Chairman of US senate foreign relations committee says such plan should be readied to protect population from Gaddafi.
|Gaddafi and Medvedev in 2009, a year after the two discussed opening a Russian naval base in Libya [EPA]|
Russia has banned all weapons sales to Libya, effectively suspending its arms contracts with the government of
A Kremlin statement released on Thursday indicated that an order signed by Dmitry Medvedev, the Russian president, “bans the export from the Russian Federation to Libya as well as the sale, delivery and transfer… of all types of arms and related materials, including weapons and ammunition, combat vehicles and military hardware”.
Although Russia is party to the UN resolution passed on February 26 that bans weapons sales to Libya, Al Jazeera’s Neave Barker, reporting from Moscow, said that the decree seemed to be a reinforcement of that embargo.
Russia, the world’s second-largest arms exporter after the United States, was one of the main suppliers of weapons to Libya.
Our correspondent said that the decree was seen as “perhaps a bold move forward for the Russians” as “Libya had been – in the second half of the 20th century, at least – the biggest buyer of Russian weapons anywhere in the world.”
A senior Russian arms official said last week the unrest in Libya had cost Moscow $4bn in arms deals.
The daily Kommersant newspaper cited a source last week as saying Russia had $2bn worth of arms contracts with Libya and was close to concluding deals to sell military aircraft and anti-aircraft missiles worth another $1.8bn.

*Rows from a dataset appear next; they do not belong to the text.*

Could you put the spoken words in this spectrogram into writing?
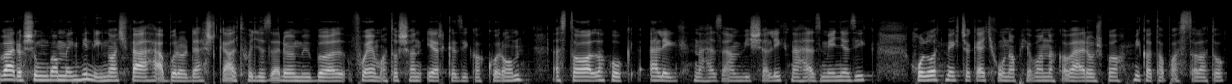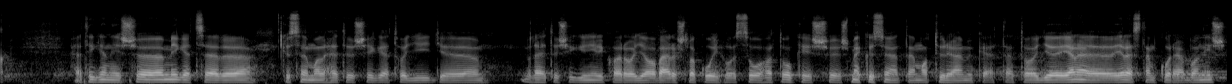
Városunkban még mindig nagy felháborodást kelt, hogy az erőműből folyamatosan érkezik a korom. Ezt a lakók elég nehezen viselik, nehezményezik, holott még csak egy hónapja vannak a városba. Mik a tapasztalatok? Hát igen, és még egyszer köszönöm a lehetőséget, hogy így lehetőség nyílik arra, hogy a város lakóihoz szólhatok, és, és megköszönhetem a türelmüket. Tehát, ahogy jeleztem korábban is,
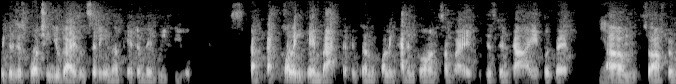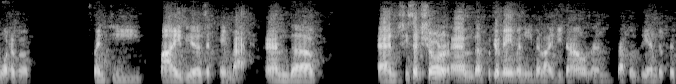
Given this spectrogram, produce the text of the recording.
because just watching you guys and sitting in that theater made me feel that, that calling came back, that internal calling hadn't gone somewhere. It just didn't die. It was there. Yeah. Um, so after whatever, 25 years, it came back. And uh, and she said, sure, and uh, put your name and email ID down. And that was the end of it.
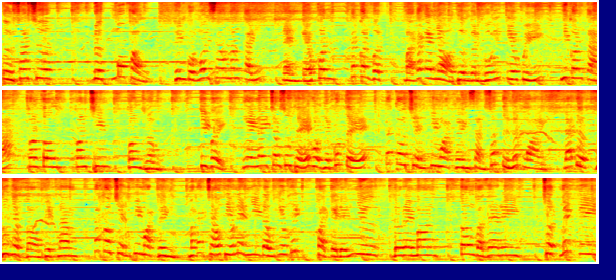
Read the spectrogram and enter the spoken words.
từ xa xưa được mô phỏng hình của ngôi sao năm cánh, đèn kéo quân, các con vật mà các em nhỏ thường gần gũi, yêu quý như con cá, con tôm, con chim, con rồng. Tuy vậy, ngày nay trong xu thế hội nhập quốc tế, các câu chuyện phim hoạt hình sản xuất từ nước ngoài đã được du nhập vào Việt Nam. Các câu chuyện phim hoạt hình mà các cháu thiếu niên nhi đồng yêu thích phải kể đến như Doraemon, Tom và Jerry, chuột Mickey,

The Kremlin said it would inspect any suspect cargo to and from Libya to ensure compliance with the ban.
Meanwhile Germany has frozen Libyan government bank accounts held in the country, according to the Reuters news agency.
It said the German economy ministry announced a freeze on accounts held by the Libyan central bank and the Libyan investment authority.

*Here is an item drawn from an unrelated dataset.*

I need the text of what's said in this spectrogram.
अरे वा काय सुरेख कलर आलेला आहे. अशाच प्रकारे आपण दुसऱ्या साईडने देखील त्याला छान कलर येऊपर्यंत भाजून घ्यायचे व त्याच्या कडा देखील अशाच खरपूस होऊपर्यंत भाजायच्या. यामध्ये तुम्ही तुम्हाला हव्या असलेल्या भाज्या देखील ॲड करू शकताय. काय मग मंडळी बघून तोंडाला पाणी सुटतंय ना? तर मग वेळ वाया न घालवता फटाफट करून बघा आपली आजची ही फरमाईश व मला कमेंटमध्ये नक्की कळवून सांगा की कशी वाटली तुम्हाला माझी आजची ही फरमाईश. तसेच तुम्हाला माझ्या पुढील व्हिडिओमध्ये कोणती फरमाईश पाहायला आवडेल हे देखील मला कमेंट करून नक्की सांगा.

The move follows UN sanctions against Libya that Gaddafi’s global assets frozen in Britain, Canada, the US and Switzerland, and comes as Nato and EU officials are due to meet over the situation in Libya.
Politicians are discussing military, humanitarian and economic options in response to the crisis, including the possibility of a no-fly zone.
Italy, whose bases could play a critical role in any military intervention, has said it will back decisions taken by Nato, the EU or the United Nations.
Anders Fogh Rasmussen, secretary-general of the military alliance, said on Wednesday the bloc could “respond at very short notice” if requested, but that it was “not looking to intervene in Libya”.